Tom Keridge's Star Anise Braised Carrots

Sausage Hot-Pot

Perfect Winter Meal - Sausage Hot Pot

This may not be the most glamorous of dishes but it’s certainly one of the most comforting, especially on  cold winter nights when you really crave something hearty for dinner. A sausage hot-pot, or any hot-pot for that matter, is basically a one dish casserole of sorts and they’re extremely easy to throw together which makes them great for busy mid-week meals. Using good quality sausages is essential but the type of sausage meat you choose is up to you. I prefer organic beef sausages but in this instance I used a mixture of organic beef and free range pork as that’s what I had on hand. You can accompany this meal with just some crusty bread or really go to town and serve it with mashed potatoes. If you have any leftovers they make great sandwiches the next day.

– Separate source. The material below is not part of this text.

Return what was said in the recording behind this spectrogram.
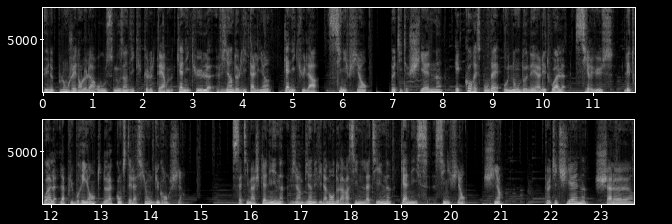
une plongée dans le Larousse nous indique que le terme canicule vient de l'italien canicula, signifiant petite chienne, et correspondait au nom donné à l'étoile Sirius, l'étoile la plus brillante de la constellation du Grand Chien. Cette image canine vient bien évidemment de la racine latine canis, signifiant chien. Petite chienne, chaleur,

Ingredients – Serves 2-3, with enough left over for sandwiches

6-7 best quality beef or pork sausages – organic if possible
1 red pepper, cut into long strips
3 red onions, sliced
3 large flat cap mushrooms, halved and cut into thick slices
Olive oil
1/2 teaspoon dry thyme
2 bay leaves
1 tablespoon tomato paste
Scant teaspoon plain flour
1 tablespoon Worcestershire sauce
2 cups best quality beef stock
Salt & pepper


Pre-heat oven to 180C. Heat a large non stick fry pan over medium heat and add a little olive oil. When the oil is hot add the sausages and cook until browned on all sides, they don’t need to be cooked through at this stage. Remove and place into a shallow oven proof baking dish or tray that is just large enough to hold the sausages snuggly.


To the same fry pan add the red pepper along with a pinch of salt and a little more oil, if required, and cook until softened. Set aside with the sausages. Cook the onions in the same way until very soft, again adding more oil as needed. Add these to the sausages and cook the mushrooms until they are nicely browned and add to the other vegetables.


Reduce the heat slightly and add the tomato paste and flour to the pan and let it cook and caramelise for a couple of minutes then add the thyme, bay leaves, a pinch of salt, some ground black pepper, Worcestershire sauce and stock. Bring to a boil, stirring constantly, then simmer uncovered for about 10 minutes until it is reduced by about a third. Add the sauce to the sausages and move everything around so as the sausages are siting on top and evenly spaced out. Bake for 30-40 minutes and serve with crusty bread or mash.

Perfect Winter Meal - Sausage Hop Pot